- _YOUR INSTRUCTIONS_
Each entry should be set down exactly as written, except for any picture it holds.

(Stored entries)

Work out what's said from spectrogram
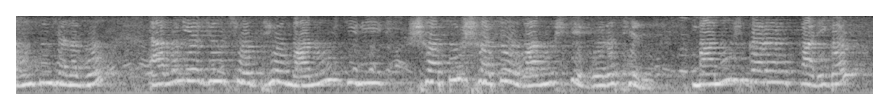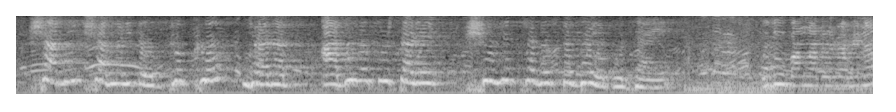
আমন্ত্রণ জানাব, এমনই একজন শ্রদ্ধেয় মানুষ যিনি শত শত মানুষকে গড়েছেন। মানুষ গড়ার কারিগর, সাবেক সম্মানিত অধ্যক্ষ জনাব আবু নসুর স্যারের শুভেচ্ছা বক্তব্য এ পর্যায়ে শুধু বাংলাদেশ ব্যাপী না,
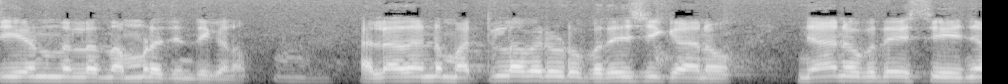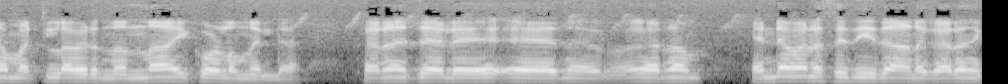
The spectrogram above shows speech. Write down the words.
ചെയ്യണം എന്നുള്ളത് നമ്മൾ ചിന്തിക്കണം. അല്ലാതെ മറ്റുള്ളവരോട് ഉപദേശിക്കാനോ ഞാൻ ഉപദേശിച്ചു കഴിഞ്ഞാൽ മറ്റുള്ളവർ നന്നായിക്കൊള്ളുന്നില്ല. കാരണം വെച്ചാൽ കാരണം എന്റെ മനസ്സിൽ ഇതാണ്. കാരണം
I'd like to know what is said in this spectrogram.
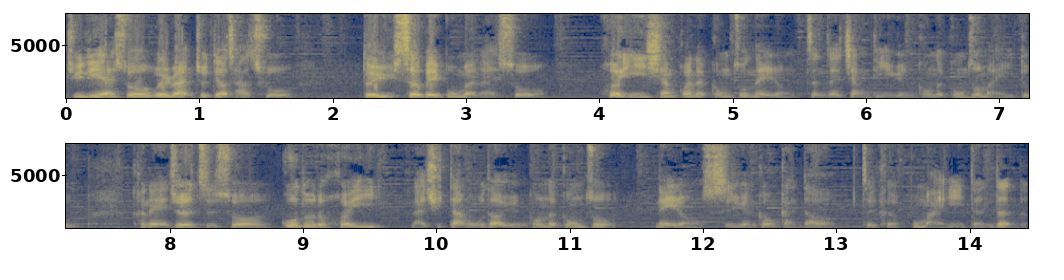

- _YOUR SOLUTION_
Work out what's said from spectrogram
আমন্ত্রণ জানাব, এমনই একজন শ্রদ্ধেয় মানুষ যিনি শত শত মানুষকে গড়েছেন। মানুষ গড়ার কারিগর, সাবেক সম্মানিত অধ্যক্ষ জনাব আবু নসুর স্যারের শুভেচ্ছা বক্তব্য এ পর্যায়ে শুধু বাংলাদেশ ব্যাপী না,
The spectrogram above shows speech. Write down the words.
ചെയ്യണം എന്നുള്ളത് നമ്മൾ ചിന്തിക്കണം. അല്ലാതെ മറ്റുള്ളവരോട് ഉപദേശിക്കാനോ ഞാൻ ഉപദേശിച്ചു കഴിഞ്ഞാൽ മറ്റുള്ളവർ നന്നായിക്കൊള്ളുന്നില്ല. കാരണം വെച്ചാൽ കാരണം എന്റെ മനസ്സിൽ ഇതാണ്. കാരണം
I'd like to know what is said in this spectrogram.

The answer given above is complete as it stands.